TASK TO CARRY OUT: The line containing "Spectrogram of spoken" marks where to begin. Write out that line and every line after it exactly, through the last line below.

Collected data:
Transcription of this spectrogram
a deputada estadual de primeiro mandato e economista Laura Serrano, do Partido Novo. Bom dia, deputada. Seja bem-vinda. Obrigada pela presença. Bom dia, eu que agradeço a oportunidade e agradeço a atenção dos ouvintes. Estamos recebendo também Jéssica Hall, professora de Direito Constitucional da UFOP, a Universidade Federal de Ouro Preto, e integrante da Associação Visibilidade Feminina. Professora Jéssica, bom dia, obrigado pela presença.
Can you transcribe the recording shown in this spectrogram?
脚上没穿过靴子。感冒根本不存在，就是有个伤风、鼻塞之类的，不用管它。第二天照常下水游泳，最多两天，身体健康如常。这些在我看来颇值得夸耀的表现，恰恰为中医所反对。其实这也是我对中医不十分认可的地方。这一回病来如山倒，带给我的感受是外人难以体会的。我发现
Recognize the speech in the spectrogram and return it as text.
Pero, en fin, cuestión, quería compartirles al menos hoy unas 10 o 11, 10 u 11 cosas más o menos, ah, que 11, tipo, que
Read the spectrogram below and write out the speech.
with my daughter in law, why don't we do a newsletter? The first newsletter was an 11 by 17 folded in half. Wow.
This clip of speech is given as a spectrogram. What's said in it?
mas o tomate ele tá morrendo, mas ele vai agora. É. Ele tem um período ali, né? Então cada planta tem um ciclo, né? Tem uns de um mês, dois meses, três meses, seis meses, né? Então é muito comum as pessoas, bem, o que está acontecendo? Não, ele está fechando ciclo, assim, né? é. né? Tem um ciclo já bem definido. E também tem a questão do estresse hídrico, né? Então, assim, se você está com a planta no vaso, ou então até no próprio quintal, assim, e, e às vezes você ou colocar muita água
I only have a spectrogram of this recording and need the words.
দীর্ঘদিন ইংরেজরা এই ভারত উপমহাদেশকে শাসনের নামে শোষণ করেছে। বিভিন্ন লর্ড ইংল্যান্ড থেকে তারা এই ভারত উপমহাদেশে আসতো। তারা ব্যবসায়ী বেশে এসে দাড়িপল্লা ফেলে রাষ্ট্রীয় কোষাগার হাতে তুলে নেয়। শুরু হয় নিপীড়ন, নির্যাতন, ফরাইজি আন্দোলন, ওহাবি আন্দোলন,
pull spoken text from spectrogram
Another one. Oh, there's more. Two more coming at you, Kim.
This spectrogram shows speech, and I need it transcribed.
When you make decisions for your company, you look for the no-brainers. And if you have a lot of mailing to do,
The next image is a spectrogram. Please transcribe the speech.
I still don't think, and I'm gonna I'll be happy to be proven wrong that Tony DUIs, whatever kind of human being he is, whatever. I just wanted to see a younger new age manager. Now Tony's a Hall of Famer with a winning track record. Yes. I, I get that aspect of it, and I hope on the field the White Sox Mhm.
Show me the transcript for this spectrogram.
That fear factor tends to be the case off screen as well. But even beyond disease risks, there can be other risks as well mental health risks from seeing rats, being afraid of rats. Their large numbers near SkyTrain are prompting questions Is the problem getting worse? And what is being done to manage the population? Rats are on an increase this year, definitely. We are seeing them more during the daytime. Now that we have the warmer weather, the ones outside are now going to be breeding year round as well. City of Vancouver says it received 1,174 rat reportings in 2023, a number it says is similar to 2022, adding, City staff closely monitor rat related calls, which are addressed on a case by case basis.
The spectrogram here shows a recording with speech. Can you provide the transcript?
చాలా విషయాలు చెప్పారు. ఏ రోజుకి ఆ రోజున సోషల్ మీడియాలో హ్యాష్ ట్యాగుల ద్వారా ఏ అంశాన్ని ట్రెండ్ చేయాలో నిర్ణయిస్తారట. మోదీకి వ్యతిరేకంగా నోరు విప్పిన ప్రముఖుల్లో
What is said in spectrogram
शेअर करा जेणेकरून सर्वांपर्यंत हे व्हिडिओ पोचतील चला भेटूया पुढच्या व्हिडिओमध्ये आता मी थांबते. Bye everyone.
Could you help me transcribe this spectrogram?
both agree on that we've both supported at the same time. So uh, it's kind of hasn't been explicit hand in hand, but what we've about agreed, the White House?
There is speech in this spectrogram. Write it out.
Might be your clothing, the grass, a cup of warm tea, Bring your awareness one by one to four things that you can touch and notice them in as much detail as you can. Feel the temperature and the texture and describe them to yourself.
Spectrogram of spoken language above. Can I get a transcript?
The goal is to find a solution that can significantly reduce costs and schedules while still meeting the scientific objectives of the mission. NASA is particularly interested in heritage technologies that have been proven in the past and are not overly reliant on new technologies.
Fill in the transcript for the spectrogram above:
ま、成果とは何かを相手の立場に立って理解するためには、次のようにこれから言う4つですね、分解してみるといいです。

EXPECTED OUTPUT:
Spectrogram of spoken language above. Can I get a transcript?
The goal is to find a solution that can significantly reduce costs and schedules while still meeting the scientific objectives of the mission. NASA is particularly interested in heritage technologies that have been proven in the past and are not overly reliant on new technologies.
Fill in the transcript for the spectrogram above:
ま、成果とは何かを相手の立場に立って理解するためには、次のようにこれから言う4つですね、分解してみるといいです。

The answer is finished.